Organic Works has grown to include five full-time and six part-time employees. Each afternoon, Cuddy and staff make up the production sheet for the following day (it’s still done the old-fashioned way, with paper and a clip board) and an employee begins batching at 5 a.m. the next day. The bake staff arrive by 7 a.m.

Gluten-free products, which make up “around 60 per cent, if not more” of the total output, are made first, followed by the organic and finally non-organic goods, which are made for the coffee shop chain. This is to avoid cross-contamination among the three different product lines, Cuddy explains.

Launching the retail side of the operation is proving harder than the wholesale side, however. Currently, sales are handled out of the front of the store, which is still a work-in-progress. While some days are extremely busy, others are “totally flat.” And being solo manager, as well as head buyer-estimator-salesperson, means Cuddy is spreading himself thin when it comes to looking after the front and back ends of the business. Eventually, he hopes the retail front end will sell not only his own products, but organic goods produced by other small companies in the area.

Along with the increasing word-of mouth referrals, mainly among organic food devotees, Cuddy says the most important vehicle for promoting his business and developing new wholesale customers has been larger food trade shows, especially those with an organic focus. He started his first print advertising placements in January, and he expects to increase his advertising budget later in the year.

While the initial success of Organic Works Bakery looks encouraging, two questions that come to mind are how long the marketplace can sustain the growth of organic or gluten-free baked goods, and whether there might be too many players now entering what is quite clearly a niche market.

Cuddy answers that customers with celiac disease, a condition that makes them unable to digest the gluten in wheat products, need gluten-free products.
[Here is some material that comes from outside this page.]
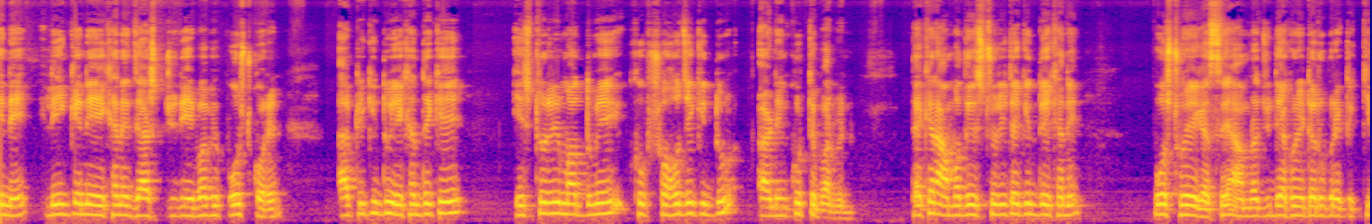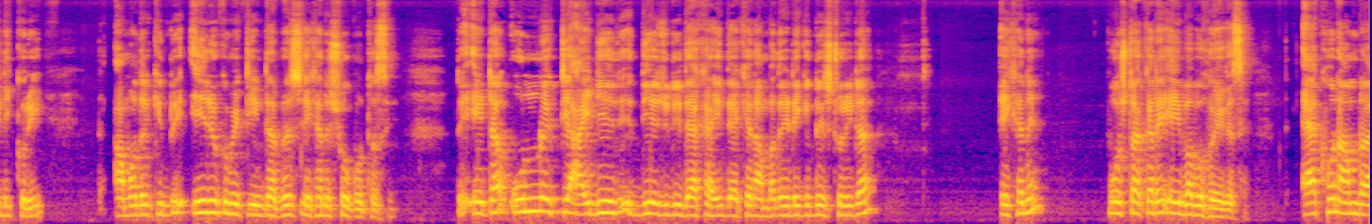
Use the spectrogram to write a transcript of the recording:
এনে লিঙ্ক এনে এখানে জাস্ট যদি এভাবে পোস্ট করেন, আপনি কিন্তু এখান থেকে স্টোরির মাধ্যমে খুব সহজে কিন্তু আর্নিং করতে পারবেন। দেখেন আমাদের স্টোরিটা কিন্তু এখানে পোস্ট হয়ে গেছে। আমরা যদি এখন এটার উপর একটা ক্লিক করি আমাদের কিন্তু এইরকম একটি ইন্টারফেস এখানে শো করতেছে। তো এটা অন্য একটি আইডি দিয়ে যদি দেখাই, দেখেন আমাদের এটা কিন্তু স্টোরিটা এখানে পোস্ট আকারে এইভাবে হয়ে গেছে। এখন আমরা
Gluten-free baked goods are becoming popular because more people are learning that celiac disease can be managed successfully if wheat products are removed from the diet.
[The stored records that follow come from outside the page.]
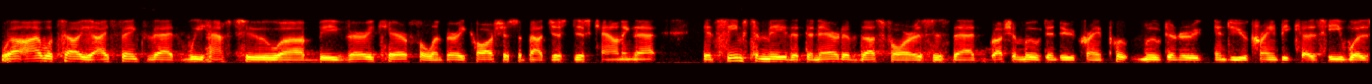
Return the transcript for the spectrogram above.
Well, I will tell you, I think that we have to uh, be very careful and very cautious about just discounting that it seems to me that the narrative thus far is is that Russia moved into Ukraine, moved into, into Ukraine because he was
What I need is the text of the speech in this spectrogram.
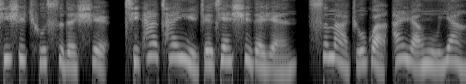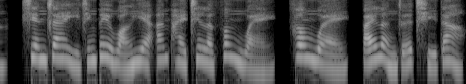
其实处死的是其他参与这件事的人。司马主管安然无恙，现在已经被王爷安排进了凤尾。凤尾，白冷泽奇道：“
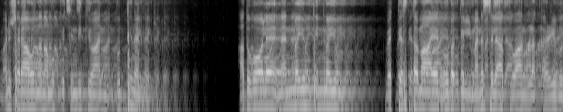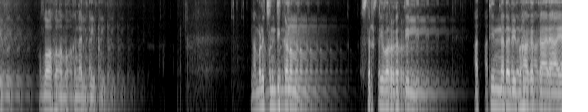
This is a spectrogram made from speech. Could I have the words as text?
മനുഷ്യരാവുന്ന നമുക്ക് ചിന്തിക്കുവാൻ ബുദ്ധി നൽകിയിട്ടുണ്ട്. അതുപോലെ നന്മയും തിന്മയും വ്യത്യസ്തമായ രൂപത്തിൽ മനസ്സിലാക്കുവാനുള്ള കഴിവ് അള്ളാഹു നമുക്ക് നൽകിയിട്ടുണ്ട്. നമ്മൾ ചിന്തിക്കണം. സൃഷ്ടിവർഗത്തിൽ അത്യുന്നത വിഭാഗക്കാരായ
“I don’t think we are carving up an already small niche. We are actually growing the niche – it’s not growing exponentially, but it is expanding,” he says.
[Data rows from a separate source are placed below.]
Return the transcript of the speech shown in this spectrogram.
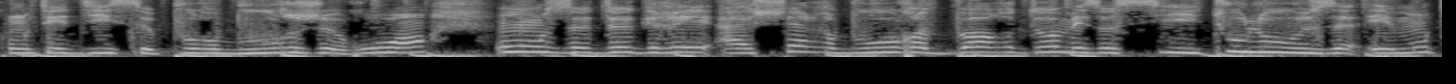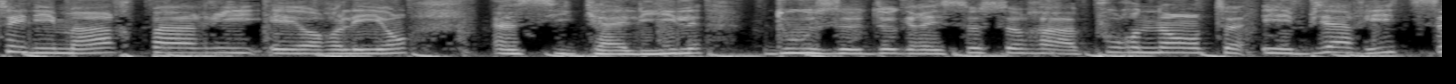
comptez 10 pour Bourges, Rouen, 11 degrés à Cherbourg, Bordeaux, mais Toulouse et Montélimar, Paris et Orléans, ainsi qu'à Lille. 12 degrés ce sera pour Nantes et Biarritz,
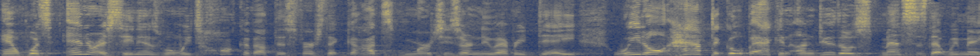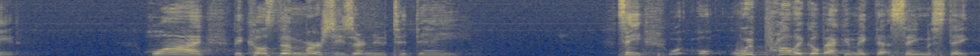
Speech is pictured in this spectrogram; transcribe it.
And what's interesting is when we talk about this verse that God's mercies are new every day, we don't have to go back and undo those messes that we made. Why? Because the mercies are new today. See, we probably go back and make that same mistake.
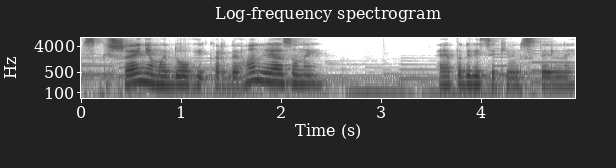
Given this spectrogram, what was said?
з кишенями довгий кардиган в'язаний. Подивіться, який він стильний.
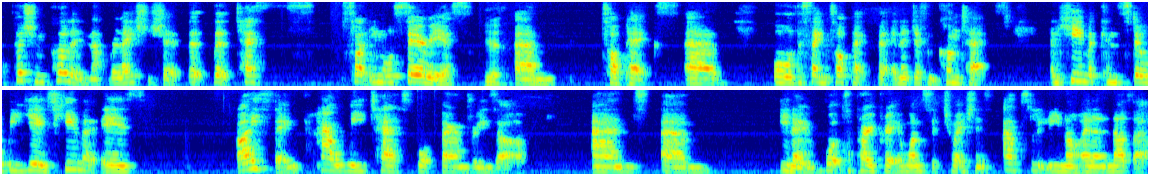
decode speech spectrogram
a push and pull in that relationship that that tests slightly more serious Yeah, um, topics um, or the same topic but in a different context. And humor can still be used. Humor is, I think, how we test what boundaries are. And, um, you know, what's appropriate in one situation is absolutely not in another.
Besides the breads, Cuddy’s gluten-free line includes cookies, a delicious raisin-cinnamon loaf, scones, cookies and brown rice buns. All of Organic Works’ specialty products are vegan,
as well as lactose-, nut- and peanut oil-free.

And what future growth might be in store for this humble bakery in London? The fact that Cuddy’s wholesale base has grown from one store to more than four dozen in just two years suggests that the niche for his gluten-free and organic baked goods still has a lot of growth potential.

“The key is to understand your niche. If it starts to look like the pie is getting cut up into too many smaller slices, you have to be able to provide a product which is different enough that it stands out in the crowd,” Cuddy says. / BJ

Cameron Johnston is a freelance writer with an extensive background writing about the food industry. He lives in London, Ont. E-mail him at

Print this page


Stories continue below


Leave a Reply

Your email address will not be published. Required fields are marked *